After pleading for the support of the Central Kentucky community to help keep the organization’s doors open in January 2012, Big Brothers Big Sisters of the Bluegrass is starting 2013 as a stronger organization. The nonprofit began 2012 with over $100,000 in unpaid bills and faced the real threat of ending its 55 years of service to the local community. Thanks to the support of the Central Kentucky community over the past year, Big Brothers Big Sisters of the Bluegrass experienced an estimated $250,000 turnaround, ending 2012 and heading into 2013 on a positive note.

Alan Stein, president of SteinGroup LLC and vice‐chair of the Big Brothers Big Sisters of the Bluegrass board of directors, joined the charge in 2012 to help keep the doors to the organization open. 

“In 2012, I stood before this group and said that the community needs Big Brothers Big Sisters of the Bluegrass, and that we would be doing a disservice to our community if we took away the opportunities this organization provides,” Stein said. “Today, I firmly stand by that statement. It is up to you, me and the rest of our community to come together through financial donations and volunteerism efforts to help support this organization that has made and can continue to make a difference in Central Kentucky.”

While the organization is stronger than it was at this time last year, Eric Ward, president and CEO of Big Brothers Big Sisters of the Bluegrass, urges donors, volunteers and friends in Central Kentucky to continue to give, helping to impact even more lives. 

“We withstood the storm, and as a result, we are a leaner, wiser, more fiscally responsible agency.
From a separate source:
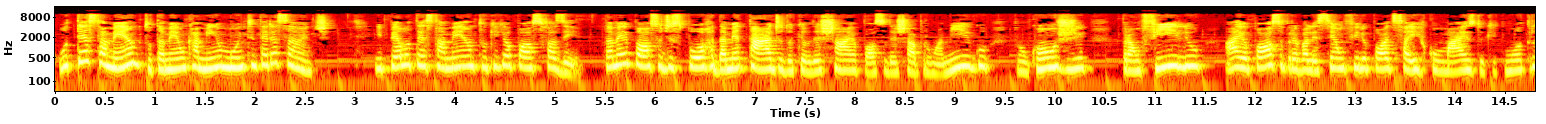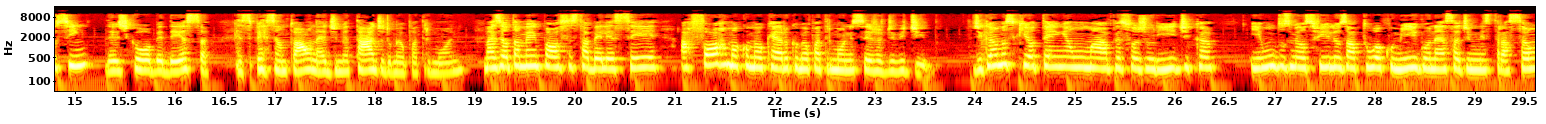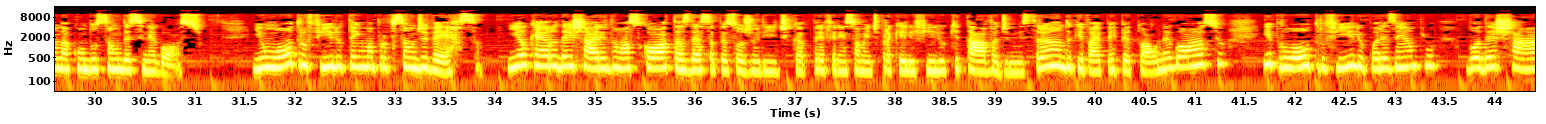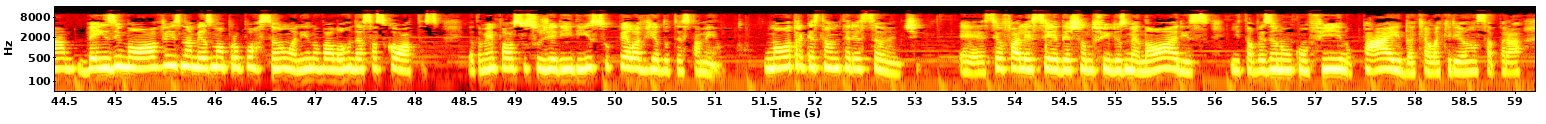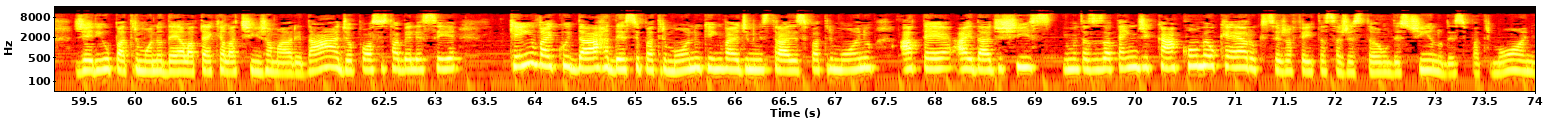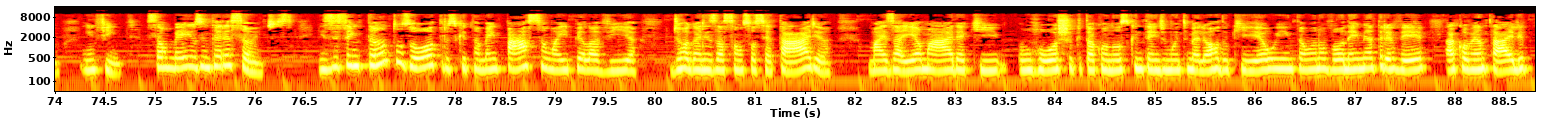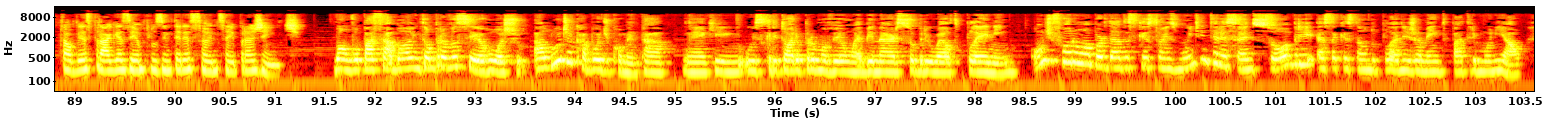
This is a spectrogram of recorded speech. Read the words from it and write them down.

But without the ongoing financial and volunteer support of the Central Kentucky community, all of our plans, strategies and tactics are meaningless,” Ward said.

In 2012, Big Brothers Big Sisters of the Bluegrass supported approximately 514 youth in Central Kentucky through one‐to‐one mentoring relationships. In 2013, the goal is to increase that number, supporting a minimum of 600 youth. 
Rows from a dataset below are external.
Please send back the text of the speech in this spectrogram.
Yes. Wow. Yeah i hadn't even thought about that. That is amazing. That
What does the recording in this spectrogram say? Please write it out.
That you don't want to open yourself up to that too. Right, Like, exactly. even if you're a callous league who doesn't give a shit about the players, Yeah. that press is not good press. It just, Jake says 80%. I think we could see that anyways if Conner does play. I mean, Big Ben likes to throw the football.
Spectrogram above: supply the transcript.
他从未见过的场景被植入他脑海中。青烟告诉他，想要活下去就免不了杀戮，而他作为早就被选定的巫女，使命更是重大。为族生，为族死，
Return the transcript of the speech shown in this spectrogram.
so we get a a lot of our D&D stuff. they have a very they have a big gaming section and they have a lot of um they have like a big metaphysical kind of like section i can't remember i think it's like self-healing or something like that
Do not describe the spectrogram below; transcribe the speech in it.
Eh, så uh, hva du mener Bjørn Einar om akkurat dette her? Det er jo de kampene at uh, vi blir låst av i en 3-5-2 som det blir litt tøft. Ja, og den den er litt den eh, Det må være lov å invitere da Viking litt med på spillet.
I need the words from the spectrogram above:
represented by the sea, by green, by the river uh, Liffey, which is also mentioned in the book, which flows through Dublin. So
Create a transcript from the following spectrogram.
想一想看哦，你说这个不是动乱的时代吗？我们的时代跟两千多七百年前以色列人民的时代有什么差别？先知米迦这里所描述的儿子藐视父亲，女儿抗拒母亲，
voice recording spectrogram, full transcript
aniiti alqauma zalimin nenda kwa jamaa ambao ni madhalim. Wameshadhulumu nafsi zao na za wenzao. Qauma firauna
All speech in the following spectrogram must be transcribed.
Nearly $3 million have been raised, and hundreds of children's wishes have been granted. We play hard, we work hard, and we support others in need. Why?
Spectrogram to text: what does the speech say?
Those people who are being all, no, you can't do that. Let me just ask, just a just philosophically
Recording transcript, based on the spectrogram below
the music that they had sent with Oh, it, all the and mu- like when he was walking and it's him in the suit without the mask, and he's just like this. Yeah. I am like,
“Our pledge to you is that we will reinvest the dollars we raise back into the communities that so generously support us. Without you, none of what we have accomplished or hope to accomplish in the coming months and years would be possible,” Ward added.

As part of their effort to better serve Central Kentucky youth in 2013, Big Brothers Big Sisters of the Bluegrass also plans to roll out a new volunteer recruitment campaign with a focus on the need to recruit more adult males to serve as Big Brothers. Currently, there are over 190 boys on the waiting list to be matched throughout the agency’s service area. “Having more men step up to accept the challenge of serving as a mentor to one of these deserving boys is critically important to us reaching our goals in this upcoming year, “ Stein said.

Big Brothers Big Sisters of the Bluegrass has one of its largest fundraising efforts of the year, Bowl for Kids’ Sake, beginning in February and ending in April in various Central Kentucky communities. To find out how you can be a part of this fundraising effort, make a donation to Big Brothers Big Sisters of the Bluegrass or volunteer your time as a mentor, find Big Brothers Big Sisters of the Bluegrass by clicking here.

From Big Brothers Big Sisters of the Bluegrass